What’s old is new again—if you turn it into an electric vehicle like
The German Automotive Giant is bringing back the Scout brand and morphing the early off-roader into a line of all-electric trucks and SUVs—with the goal of wresting away the lucrative North America truck market from
It’s a bold move, but it might not be the best idea or best way to allocate VW’s cash.
The Scout first came on the scene in the early 1960s—a boxy SUV with big tires made by International Harvester. Car enthusiasts can still buy Scouts on
bought the brand name earlier this year.
Production on VW’s new line could start in 2026; the annual sales target would be about 250,000 vehicles.
The Scouts would go head-to-head with the electric F-150 made by
(F), or perhaps against a Ford Bronco, when an electric one eventually gets made, along with any other popular truck that can be used for off-roading such as a handful of Jeep models made by Chrysler parent
Now, the concept of a car company within a car company isn’t new.
(GM) launched Saturn in the mid-1980s to help Stem share loss against Japanese auto makers. That plan ultimately failed, though.
First, some history. In 1976,
was selling about 2.4 million cars worldwide and GM was selling almost four times as many—about 8.6 million vehicles. Toyota commanded about 3% of the US market versus GM’s 45%, according to data provider WardsAuto.
At roughly the same time, even a few years earlier, oil prices started to climb and Americans wanted more fuel-efficient cars. That was the thin end of the wedge that Toyota,
and other Japanese auto makers would use to pry their way into the US car market.
By the mid-1980s Toyota’s US share had doubled and GM’s share was approaching 40%. That’s when Saturn entered the picture.
Saturn, though, didn’t stop the share loss. By the mid-1990s, Toyota had captured about 8% of the US market and GM was down to about 30%. Around the globe, Toyota was up to about 4.7 million cars globally and GM was selling about 7.4 million.
In 2010, GM closed the Saturn division.
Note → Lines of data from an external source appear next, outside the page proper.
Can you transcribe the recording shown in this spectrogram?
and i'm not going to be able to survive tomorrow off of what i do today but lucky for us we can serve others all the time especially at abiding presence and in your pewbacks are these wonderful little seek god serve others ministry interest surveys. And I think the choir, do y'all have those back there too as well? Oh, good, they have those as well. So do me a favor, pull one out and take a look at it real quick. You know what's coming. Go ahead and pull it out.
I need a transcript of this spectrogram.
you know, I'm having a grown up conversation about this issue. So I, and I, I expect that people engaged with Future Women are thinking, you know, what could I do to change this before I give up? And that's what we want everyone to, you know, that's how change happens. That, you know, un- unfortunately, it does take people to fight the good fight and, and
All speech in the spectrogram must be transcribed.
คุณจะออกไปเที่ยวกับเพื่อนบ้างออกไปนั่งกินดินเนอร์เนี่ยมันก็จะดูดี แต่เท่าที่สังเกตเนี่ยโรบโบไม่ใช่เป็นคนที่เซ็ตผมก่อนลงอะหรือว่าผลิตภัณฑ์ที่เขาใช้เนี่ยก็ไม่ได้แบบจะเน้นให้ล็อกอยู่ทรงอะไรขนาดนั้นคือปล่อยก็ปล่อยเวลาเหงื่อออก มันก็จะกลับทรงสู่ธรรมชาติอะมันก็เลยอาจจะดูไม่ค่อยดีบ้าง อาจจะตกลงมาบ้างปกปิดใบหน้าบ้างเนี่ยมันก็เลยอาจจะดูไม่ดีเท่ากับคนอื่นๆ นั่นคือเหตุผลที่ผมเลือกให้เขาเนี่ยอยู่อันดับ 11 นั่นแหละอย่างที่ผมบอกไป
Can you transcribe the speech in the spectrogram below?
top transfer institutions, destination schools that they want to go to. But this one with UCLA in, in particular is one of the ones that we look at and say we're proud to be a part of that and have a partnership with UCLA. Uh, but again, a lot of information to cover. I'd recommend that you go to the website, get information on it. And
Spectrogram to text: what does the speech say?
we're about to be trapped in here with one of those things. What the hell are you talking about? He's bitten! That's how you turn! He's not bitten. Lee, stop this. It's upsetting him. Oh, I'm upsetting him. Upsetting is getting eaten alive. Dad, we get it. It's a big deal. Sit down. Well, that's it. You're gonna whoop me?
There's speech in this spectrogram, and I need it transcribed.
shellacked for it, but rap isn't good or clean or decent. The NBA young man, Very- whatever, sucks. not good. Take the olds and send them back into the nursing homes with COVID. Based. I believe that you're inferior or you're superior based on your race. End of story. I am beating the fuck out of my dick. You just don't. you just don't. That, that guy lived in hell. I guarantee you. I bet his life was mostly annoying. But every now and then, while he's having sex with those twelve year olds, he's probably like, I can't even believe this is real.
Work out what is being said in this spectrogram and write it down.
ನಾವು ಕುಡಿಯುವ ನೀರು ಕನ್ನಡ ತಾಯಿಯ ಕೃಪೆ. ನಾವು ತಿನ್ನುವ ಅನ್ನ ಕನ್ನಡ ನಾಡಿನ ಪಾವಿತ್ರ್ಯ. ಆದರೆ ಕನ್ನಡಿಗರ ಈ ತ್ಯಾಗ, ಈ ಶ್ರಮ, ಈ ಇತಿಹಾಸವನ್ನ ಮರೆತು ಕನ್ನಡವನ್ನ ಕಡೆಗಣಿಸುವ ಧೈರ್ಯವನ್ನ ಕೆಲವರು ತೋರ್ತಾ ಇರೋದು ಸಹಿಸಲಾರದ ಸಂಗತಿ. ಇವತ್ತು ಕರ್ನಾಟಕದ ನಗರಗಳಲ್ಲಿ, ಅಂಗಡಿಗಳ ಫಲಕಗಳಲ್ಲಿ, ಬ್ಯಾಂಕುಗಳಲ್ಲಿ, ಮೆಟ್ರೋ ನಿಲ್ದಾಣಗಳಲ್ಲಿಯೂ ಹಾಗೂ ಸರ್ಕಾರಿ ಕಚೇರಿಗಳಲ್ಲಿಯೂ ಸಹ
The company within the company was a bust. The trend of Japanese auto makers selling more vehicles in the US is still going strong, though. Toyota sold more cars in the US than GM for the first time last year.
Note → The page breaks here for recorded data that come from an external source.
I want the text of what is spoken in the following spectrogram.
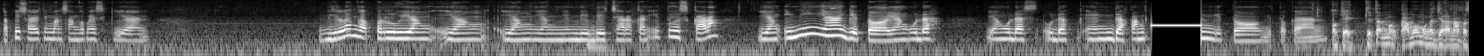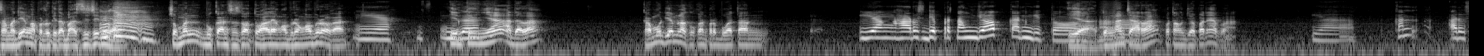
tapi saya cuman sanggupnya sekian Dila nggak perlu yang yang yang yang yang dibicarakan itu sekarang yang ininya gitu yang udah yang udah udah yang udah kami gitu gitu kan Oke, kita meng- kamu mengerjakan apa sama dia nggak perlu kita bahas di sini ya. Cuman bukan sesuatu hal yang ngobrol-ngobrol kan. iya enggak Intinya adalah kamu dia melakukan perbuatan yang harus dia pertanggungjawabkan gitu iya dengan Ah, cara pertanggungjawabannya apa? ya kan harus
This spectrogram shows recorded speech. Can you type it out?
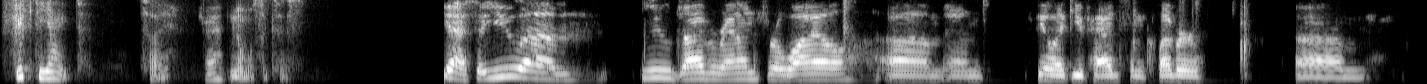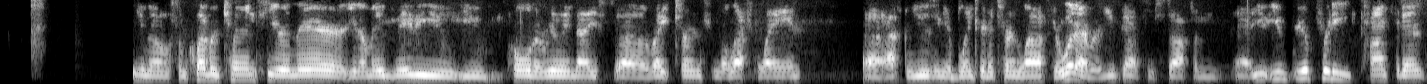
58. So Okay. normal success. Yeah, so you um you drive around for a while um and feel like you've had some clever um you know some clever turns here and there you know maybe maybe you you pulled a really nice uh, right turn from the left lane uh, after using your blinker to turn left or whatever. You've got some stuff and uh, you, you you're pretty confident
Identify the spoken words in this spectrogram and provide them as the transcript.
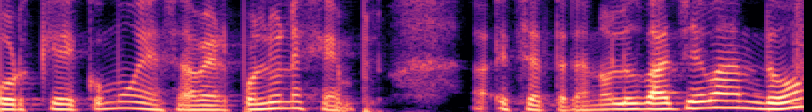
¿Por qué? ¿Cómo es? A ver, ponle un ejemplo, etcétera. No los vas llevando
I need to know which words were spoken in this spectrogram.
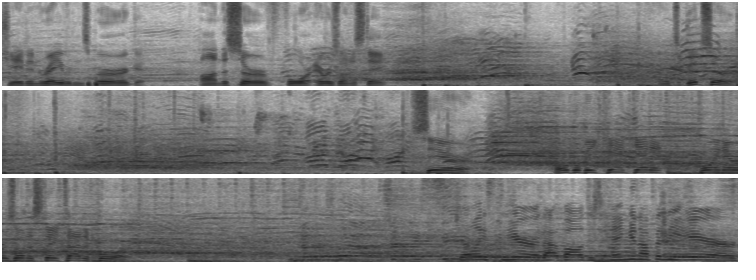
Jaden Ravensburg on the serve for Arizona State. And it's a good serve. Cyr. Oglivie can't get it. Point Arizona State tied at four. Geli Cyr, that ball just hanging up in the air.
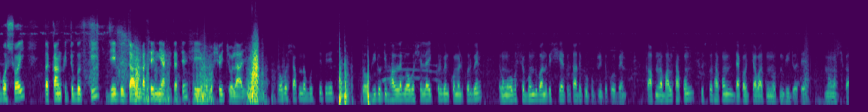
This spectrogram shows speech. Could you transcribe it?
অবশ্যই তার কাঙ্ক্ষিত ব্যক্তি যে যার কাছে নিয়ে আসতে চাচ্ছেন, সে অবশ্যই চলে আসবে। তো অবশ্যই আপনারা বুঝতে পেরেছেন। তো ভিডিওটি ভালো লাগলে অবশ্যই লাইক করবেন, কমেন্ট করবেন এবং অবশ্যই বন্ধু বান্ধবকে শেয়ার করে তাদেরকে উপকৃত করবেন। তো আপনারা ভালো থাকুন, সুস্থ থাকুন। দেখা হচ্ছে আবার কোনো নতুন ভিডিওতে। নমস্কার।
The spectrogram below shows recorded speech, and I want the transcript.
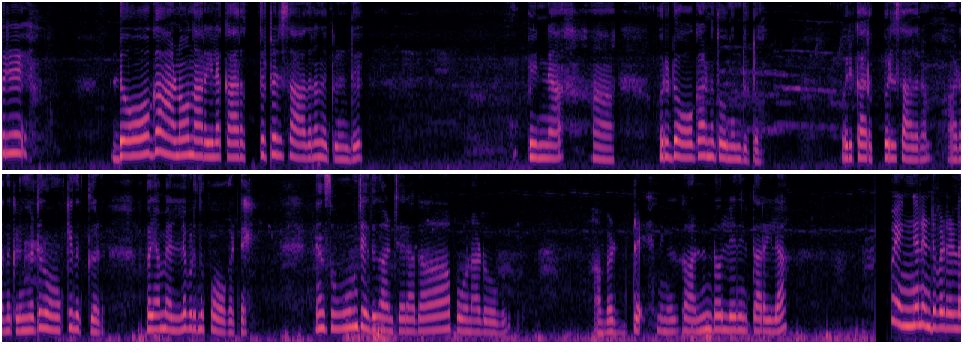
ഒരു ഡോഗാണോ എന്നറിയില്ല കറുത്തിട്ടൊരു സാധനം നിൽക്കുന്നുണ്ട്. പിന്നെ ആ ഒരു ഡോഗാണ് തോന്നുന്നുണ്ട് കേട്ടോ ഒരു കറുപ്പൊരു സാധനം അവിടെ നിൽക്കണം. ഇങ്ങോട്ട് നോക്കി നിൽക്കുകയാണ്. അപ്പോൾ ഞാൻ മെല്ലെ ഇവിടുന്ന് പോകട്ടെ. ഞാൻ സൂം ചെയ്ത് കാണിച്ചു തരാം. അതാ പോണ ആ ഡോഗ് അവിടെ. നിങ്ങൾക്ക് കണ്ടോ ഇല്ലേന്ന് എനിക്കറിയില്ല. അപ്പോൾ എങ്ങനെയുണ്ട് ഇവിടെയുള്ള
But the death of Saturn doesn’t doom Scout. What VW must realize is that competing in trucks is tough. Toyota knows that—even Toyota.
The Toyota Tundra was a big push in the mid-2000s. Despite all the success in cars, the Tundra never caught on. US sales peaked in 2007 at about 197,000 units. In 2021, Toyota sold less than half that many Tundras—about 82,000. Ford sold more than 726,000 F-series trucks this past year.
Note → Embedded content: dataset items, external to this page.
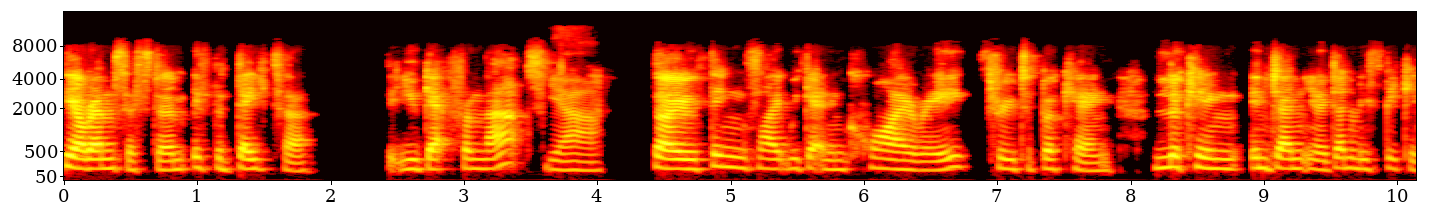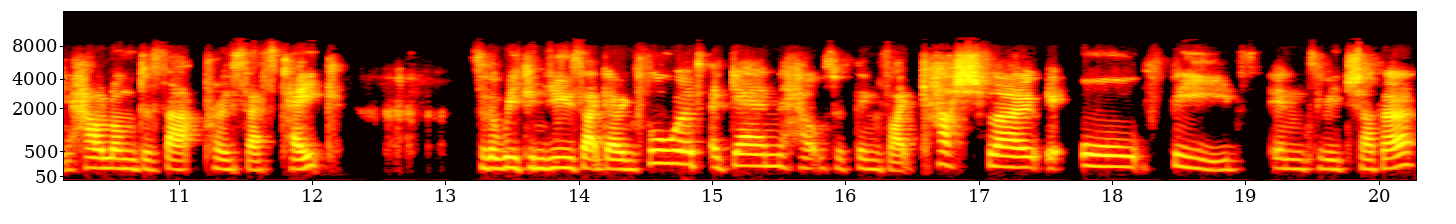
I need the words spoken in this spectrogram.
CRM system is the data that you get from that. Yeah. So things like we get an inquiry through to booking, looking in gen, you know, generally speaking, how long does that process take? So that we can use that going forward. Again, helps with things like cash flow. It all feeds into each other.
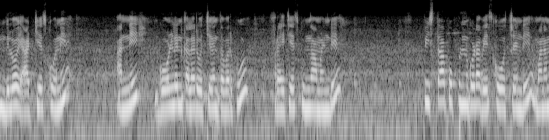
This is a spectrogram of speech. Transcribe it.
ఇందులో యాడ్ చేసుకొని అన్నీ గోల్డెన్ కలర్ వచ్చేంత వరకు ఫ్రై చేసుకుందామండి. పిస్తా పప్పులను కూడా వేసుకోవచ్చండి. మనం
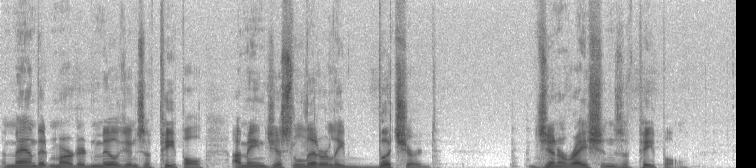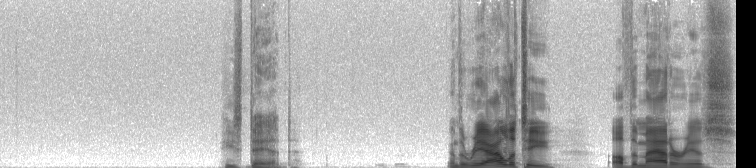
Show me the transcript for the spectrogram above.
A man that murdered millions of people, I mean, just literally butchered generations of people. He's dead. And the reality of the matter is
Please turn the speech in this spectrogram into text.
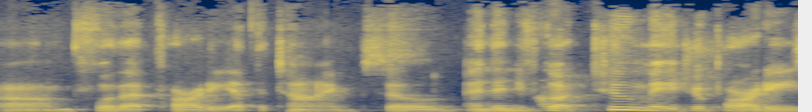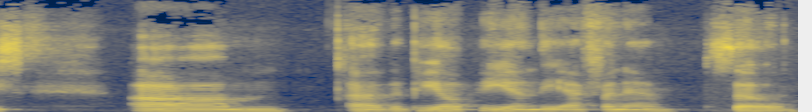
um, for that party at the time. So and then you've got two major parties, um, uh, the PLP and the FNM. So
Lower volumes mean lower profits for car makers. The flywheel—more volume leading to better profits, better profits leading to better cars, better cars leading to more volume—that worked so well for Toyota in cars just never started spinning in trucks.
Ford CEO Jim Farley worked at Toyota when it was launching the Tundra. They told Barron’s that the Tundra was a disappointment for the Japanese auto giant.
Still, it’s impossible to say exactly how Scout will do. Selling electric trucks is a twist. VW plans to have scale in EVs. It’s spending billions of vehicle development and battery capacity. The company wants at least half of global sales to be all-electric by 2030. What’s more, the Volkswagen group of companies plan to launch 25 new EV models in the US by the end of the decade.
Some of those launches will now be rugged Scout trucks and SUVs.
VW stock rose 3.5% in Overseas trading Tuesday. Most markets were in the green. The
Dow Jones Industrial Average
rose 2.8% and 2.4%, respectively.
Write to Al Root at [email protected]